Meanwhile, reporters traveling with Panetta have received generally positive assessments of the war in Afghanistan from ISAF commanders: violence is limited to a handful of areas and is generally down, and the Afghan National Security Forces are taking major steps toward independence. At the same time, conventional wisdom suggests that Gen. John Allen, the ISAF commander, will recommend having as large a fighting force through 2013 as possible. But if security has increased as the military says, some will ask why the U.S. needs to maintain a large fighting force there through next year and if it will be harder for the military to justify a large force if the White House wants it to shrink faster.

Panetta was asked that very question at tonight's presser by Situation Report. He didn't exactly answer it, saying that 2013 will be a "critical year" and that it is the talks about the size of the force after 2014 -- which could number between 6,000 and 10,000 -- that will drive the pace of withdrawal. There are approximately 66,000 U.S. service members currently serving in Afghanistan.

Part of his answer: "With regard to the specific recommendations as to how much of a force we need, once there is a decision about the enduring presence, and General Allen will make recommendations as to how he should proceed with regards to the drawdown through the end of 2014."

Random fact: number of reporters currently embedded in RC-South: "Just 2," we were told.

"Head" isn't really a Marine term as much as it is a naval one, we're told after our brief post yesterday about "head" versus "latrine." A Situation Report reader writes: "The use of the term ‘head' to refer to a ship's toilet dates to at least as early as 1708, when Woodes Rogers (English privateer and Governor of the Bahamas) used the word in his book, ‘A Cruising Voyage Around the World.' Another early usage is in Tobias Smollett's novel of travel and adventure, ‘Roderick Random,' published in 1748. ‘Head,' in a nautical sense referring to the bow or fore part of a ship dates to 1485. The ship's toilet was typically placed at the head of the ship near the base of the bowsprit, where splashing water served to naturally clean the toilet area."

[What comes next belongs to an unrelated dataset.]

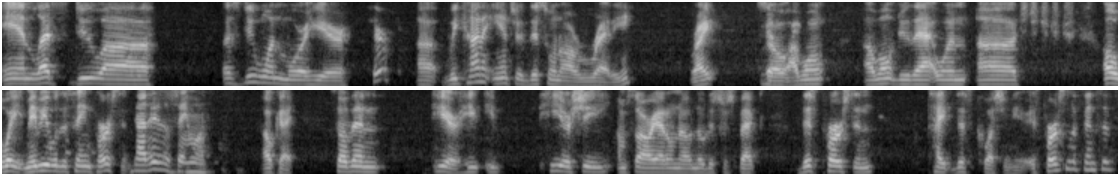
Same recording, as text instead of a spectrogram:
and let's do uh let's do one more here. Sure. Uh we kind of answered this one already, right? So I won't I won't do that one. Uh oh wait, maybe it was the same person. That is the same one. Okay. So then here he he he or she, I'm sorry, I don't know, no disrespect. This person typed this question here. Is person offensive?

Mike Barbero testified today at the Senate Foreign Relations Committee. Lt. Gen. Mike Barbero, who heads the Joint Improvised Explosive Device Defeat Organization, or JIEDDO, testified before the SFRC today on two issues critical to defeating IEDs: Pakistan and homemade explosives, or HME. Last week Situation Report looked at the issue of homemade explosives and the fertilizer that comes across the border from Pakistan to help make them.

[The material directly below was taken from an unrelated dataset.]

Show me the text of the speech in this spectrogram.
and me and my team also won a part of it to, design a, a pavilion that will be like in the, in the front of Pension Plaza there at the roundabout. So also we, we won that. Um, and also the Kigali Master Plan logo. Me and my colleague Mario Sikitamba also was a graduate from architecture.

Situation Report on Barbero, Pakistan and HME - http://atfp.co/YOoBJ4

SIGAR is investigating the U.S. Army Corps of Engineers' settlement with DynCorp International. The Special Inspector General for Afghanistan Reconstruction announced today that it was reviewing the settlement between the USACE and DynCorp after the Corps of Engineers released the defense contractor "of all contractual obligations" and then, in a letter, said it lacked sufficient evidence to support whether the settlement was "fair and reasonable." The initial investigation surrounded the Corps of Engineers' contract with DynCorp for work at the Afghan National Army garrison in Kunduz in which "poor performance and structural failures" were pervasive.

SIGAR investigation: http://atfp.co/YOoBJ4

DynCorp letter to SIGAR: http://bit.ly/W0PicX

And thanks to the dog owner in El Dorado, Arkansas, who took pity on us when the handler in Kuwait wouldn't let Situation Report pet the doggy. We'd love to see your six dogs and we hope to take you up on it someday.